Task goal. Each line of the records is to be returned verbatim, with the images omitted.

Records shown.
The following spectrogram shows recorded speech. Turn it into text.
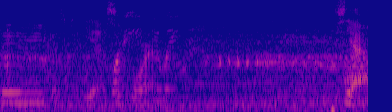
favorite makeup store. Yeah, Sephora. Yeah.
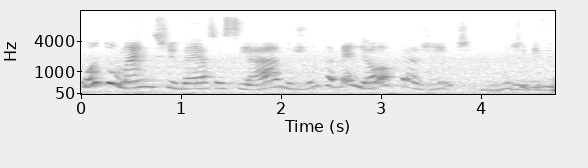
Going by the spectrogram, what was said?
Quanto mais estiver associado junto, é melhor pra gente. A gente vive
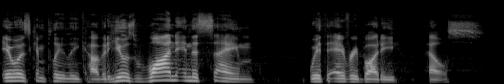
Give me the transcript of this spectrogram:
it was completely covered. He was one in the same with everybody else.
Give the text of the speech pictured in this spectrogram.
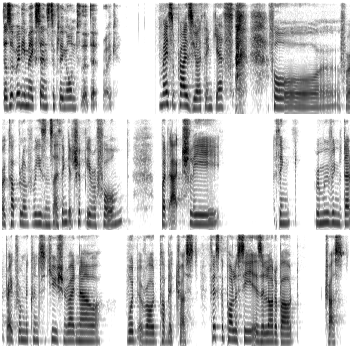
does it really make sense to cling on to the debt brake may surprise you i think yes. For for a couple of reasons. I think it should be reformed but actually i think removing the debt brake from the constitution right now would erode public trust. Fiscal policy is a lot about trust.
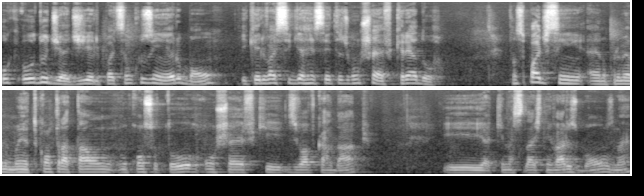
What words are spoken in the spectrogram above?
O, o, do dia a dia, ele pode ser um cozinheiro bom e que ele vai seguir a receita de um chefe, criador. Então você pode sim, é, no primeiro momento, contratar um, um consultor um chefe que desenvolve cardápio. E aqui na cidade tem vários bons, né?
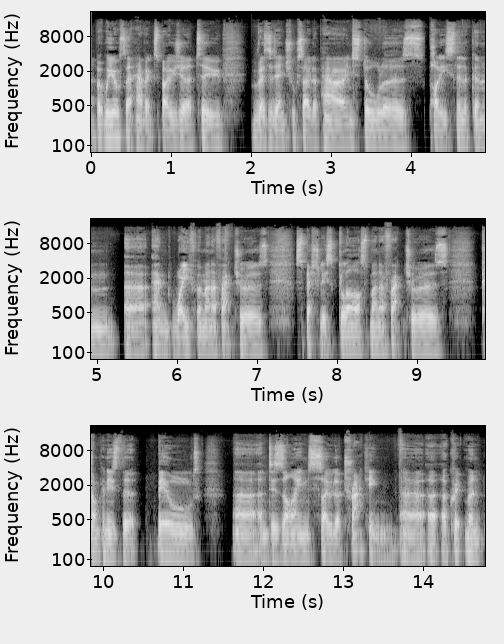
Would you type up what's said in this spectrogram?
but we also have exposure to residential solar power installers, polysilicon uh, and wafer manufacturers, specialist glass manufacturers, companies that build uh, and design solar tracking uh, equipment,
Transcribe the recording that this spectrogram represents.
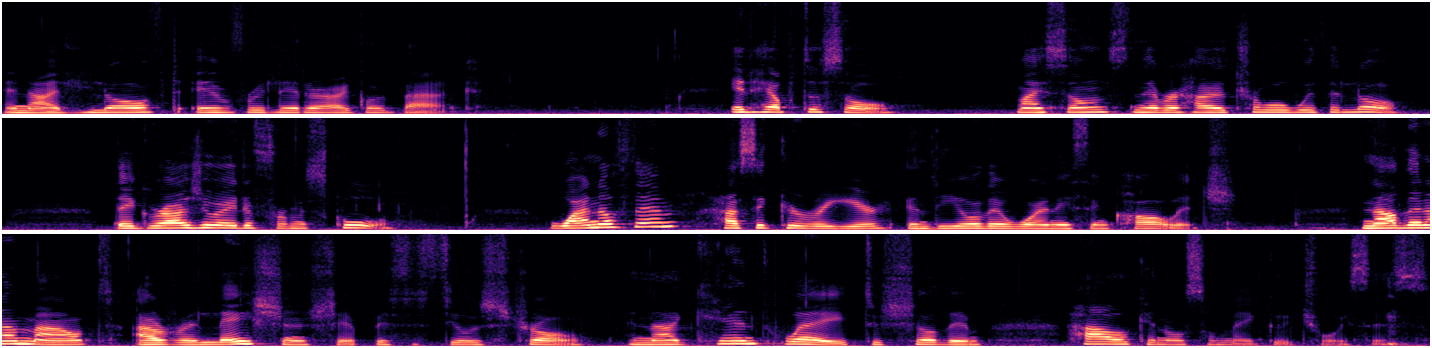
and I loved every letter I got back. It helped us all. My sons never had trouble with the law. They graduated from school. One of them has a career, and the other one is in college. Now that I'm out, our relationship is still strong, and I can't wait to show them how I can also make good choices.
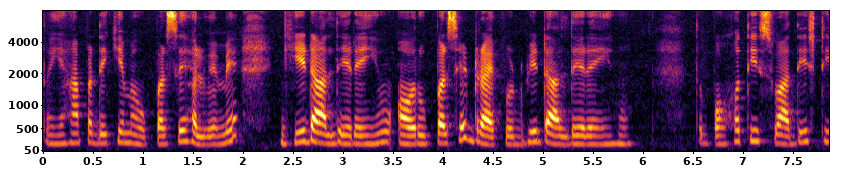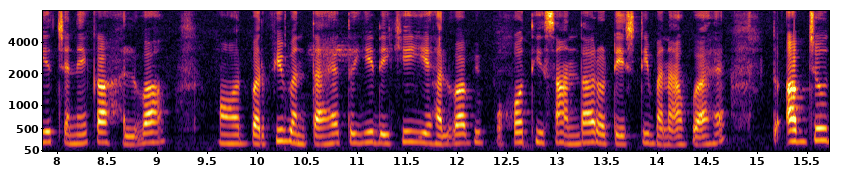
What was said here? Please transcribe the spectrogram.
तो यहाँ पर देखिए, मैं ऊपर से हलवे में घी डाल दे रही हूँ और ऊपर से ड्राई फ्रूट भी डाल दे रही हूँ। तो बहुत ही स्वादिष्ट ये चने का हलवा और बर्फ़ी बनता है तो ये देखिए, ये हलवा भी बहुत ही शानदार और टेस्टी बना हुआ है। तो अब जो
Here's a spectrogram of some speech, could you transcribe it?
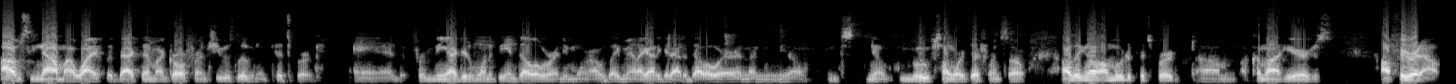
obviously now my wife, but back then my girlfriend, she was living in Pittsburgh. And for me, I didn't want to be in Delaware anymore. I was like, man, I got to get out of Delaware and then, you know, just, you know, move somewhere different. So I was like, no, I'll move to Pittsburgh. Um, I'll come out here, just, I'll figure it out.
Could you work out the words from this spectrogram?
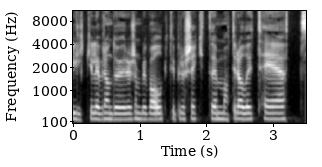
hvilke leverandører som blir valgt i prosjektet, materialitet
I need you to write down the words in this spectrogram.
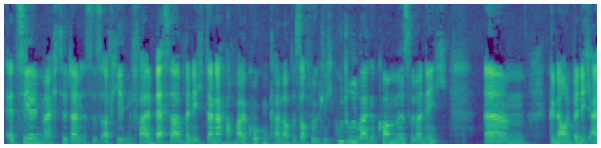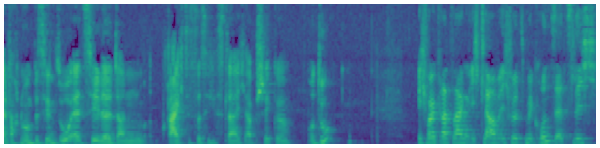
erzählen möchte, dann ist es auf jeden Fall besser, wenn ich danach nochmal gucken kann, ob es auch wirklich gut rübergekommen ist oder nicht. Ähm, genau, und wenn ich einfach nur ein bisschen so erzähle, dann reicht es, dass ich es gleich abschicke. Und du? Ich wollte gerade sagen, ich glaube, ich würde es mir grundsätzlich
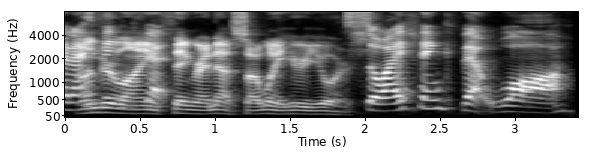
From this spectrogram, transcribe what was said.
And underlying that- thing right now, so I want to hear yours. So I think that Waugh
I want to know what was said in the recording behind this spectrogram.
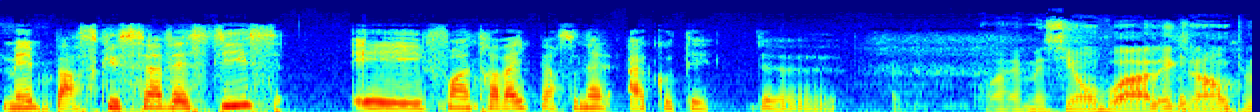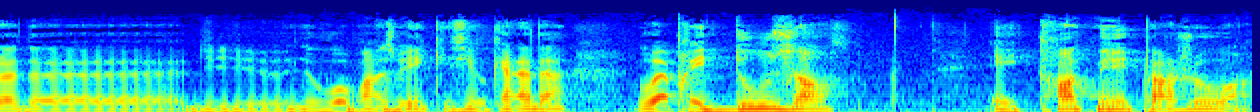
mais parce qu'ils s'investissent et ils font un travail personnel à côté de. Ouais, mais si on voit l'exemple du, Nouveau-Brunswick, ici au Canada, où après 12 ans et 30 minutes par jour,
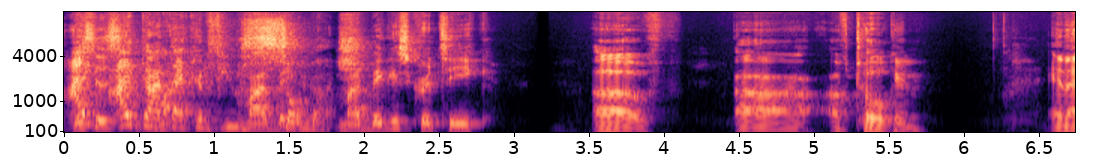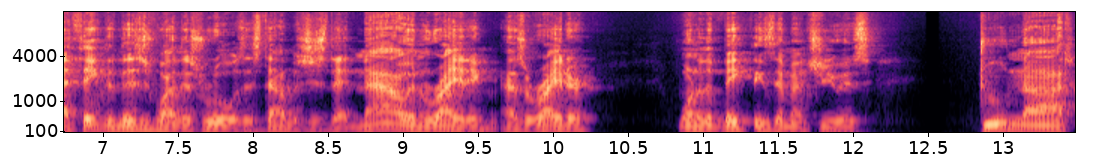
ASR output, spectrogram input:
I, is I got my- that confused My, so much. my biggest critique of uh, of Tolkien, and I think that this is why this rule was established, is that now in writing, as a writer, one of the big things they mention you is do not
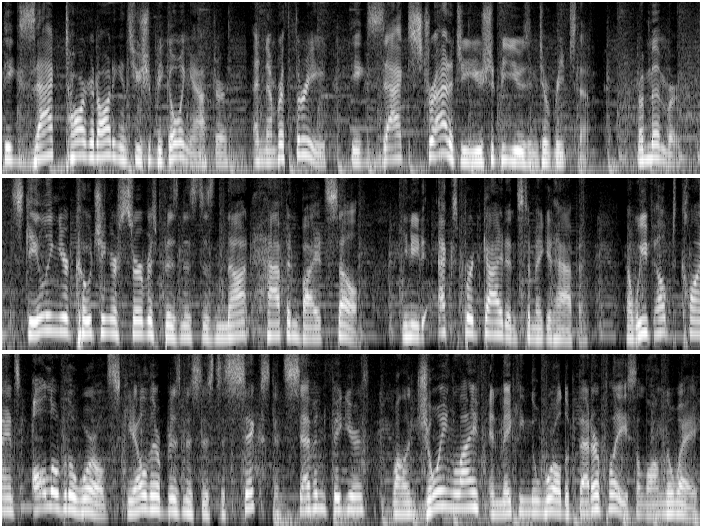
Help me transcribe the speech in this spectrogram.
the exact target audience you should be going after. And number three, the exact strategy you should be using to reach them. Remember, scaling your coaching or service business does not happen by itself. You need expert guidance to make it happen. Now, we've helped clients all over the world scale their businesses to six and seven figures while enjoying life and making the world a better place along the way.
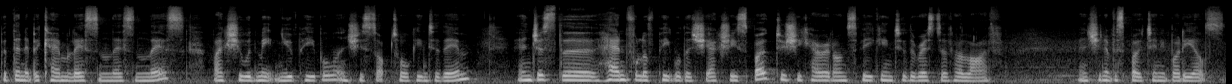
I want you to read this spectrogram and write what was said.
but then it became less and less and less. Like she would meet new people and she stopped talking to them. And just the handful of people that she actually spoke to, she carried on speaking to the rest of her life. And she never spoke to anybody else.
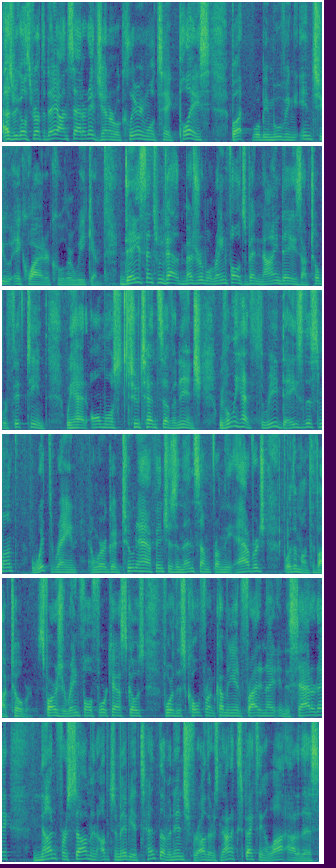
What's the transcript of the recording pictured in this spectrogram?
As we go throughout the day on Saturday, general clearing will take place, but we'll be moving into a quieter, cooler weekend. Days since we've had measurable rainfall, it's been nine days. October 15th, we had almost two tenths of an inch. We've only had three days this month with rain, and we're a good two and a half inches and then some from the average for the month of October. As far as your rainfall forecast goes for this cold front coming in Friday night into Saturday, none for some and up to maybe a tenth of an inch for others. Not expecting a lot out of this.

Response to this exercise.
The following spectrogram shows recorded speech. Turn it into text.
favorite makeup store. Yeah, Sephora. Yeah.
Going by the spectrogram, what was said?
Quanto mais estiver associado junto, é melhor pra gente. A gente vive
Give me the transcript of this spectrogram:
it was completely covered. He was one in the same with everybody else.
Give the text of the speech pictured in this spectrogram.
does it really make sense to cling on to the debt brake may surprise you i think yes. For for a couple of reasons. I think it should be reformed but actually i think removing the debt brake from the constitution right now would erode public trust. Fiscal policy is a lot about trust.
What words are spoken in the spectrogram above?
O, o, do dia a dia, ele pode ser um cozinheiro bom e que ele vai seguir a receita de um chefe, criador. Então você pode sim, é, no primeiro momento, contratar um, um consultor um chefe que desenvolve cardápio. E aqui na cidade tem vários bons, né?
Would you type up what's said in this spectrogram?
but we also have exposure to residential solar power installers, polysilicon uh, and wafer manufacturers, specialist glass manufacturers, companies that build uh, and design solar tracking uh, equipment,
Transcribe the recording that this spectrogram represents.
and I loved every letter I got back. It helped us all. My sons never had trouble with the law. They graduated from school. One of them has a career, and the other one is in college. Now that I'm out, our relationship is still strong, and I can't wait to show them how I can also make good choices.
What was said here? Please transcribe the spectrogram.
तो यहाँ पर देखिए, मैं ऊपर से हलवे में घी डाल दे रही हूँ और ऊपर से ड्राई फ्रूट भी डाल दे रही हूँ। तो बहुत ही स्वादिष्ट ये चने का हलवा और बर्फ़ी बनता है तो ये देखिए, ये हलवा भी बहुत ही शानदार और टेस्टी बना हुआ है। तो अब जो
Here's a spectrogram of some speech, could you transcribe it?
obviously now my wife, but back then my girlfriend, she was living in Pittsburgh. And for me, I didn't want to be in Delaware anymore. I was like, man, I got to get out of Delaware and then, you know, just, you know, move somewhere different. So I was like, no, I'll move to Pittsburgh. Um, I'll come out here, just, I'll figure it out.
Could you work out the words from this spectrogram?
hvilke leverandører som blir valgt i prosjektet, materialitet
I need you to write down the words in this spectrogram.
erzählen möchte, dann ist es auf jeden Fall besser, wenn ich danach nochmal gucken kann, ob es auch wirklich gut rübergekommen ist oder nicht. Ähm, genau, und wenn ich einfach nur ein bisschen so erzähle, dann reicht es, dass ich es gleich abschicke. Und du? Ich wollte gerade sagen, ich glaube, ich würde es mir grundsätzlich
From this spectrogram, transcribe what was said.
And underlying that- thing right now, so I want to hear yours. So I think that Waugh
I want to know what was said in the recording behind this spectrogram.
mais parce qu'ils s'investissent et ils font un travail personnel à côté de. Ouais, mais si on voit l'exemple du, Nouveau-Brunswick, ici au Canada, où après 12 ans et 30 minutes par jour,
ASR output, spectrogram input:
I, is I got my- that confused My, so much. my biggest critique of uh, of Tolkien, and I think that this is why this rule was established, is that now in writing, as a writer, one of the big things they mention you is do not
Help me transcribe the speech in this spectrogram.
the exact target audience you should be going after. And number three, the exact strategy you should be using to reach them. Remember, scaling your coaching or service business does not happen by itself. You need expert guidance to make it happen. Now, we've helped clients all over the world scale their businesses to six and seven figures while enjoying life and making the world a better place along the way.
I want you to read this spectrogram and write what was said.
but then it became less and less and less. Like she would meet new people and she stopped talking to them. And just the handful of people that she actually spoke to, she carried on speaking to the rest of her life. And she never spoke to anybody else.
What's the transcript of the recording pictured in this spectrogram?
As we go throughout the day on Saturday, general clearing will take place, but we'll be moving into a quieter, cooler weekend. Days since we've had measurable rainfall, it's been nine days. October 15th, we had almost two tenths of an inch. We've only had three days this month with rain, and we're a good two and a half inches and then some from the average for the month of October. As far as your rainfall forecast goes for this cold front coming in Friday night into Saturday, none for some and up to maybe a tenth of an inch for others. Not expecting a lot out of this.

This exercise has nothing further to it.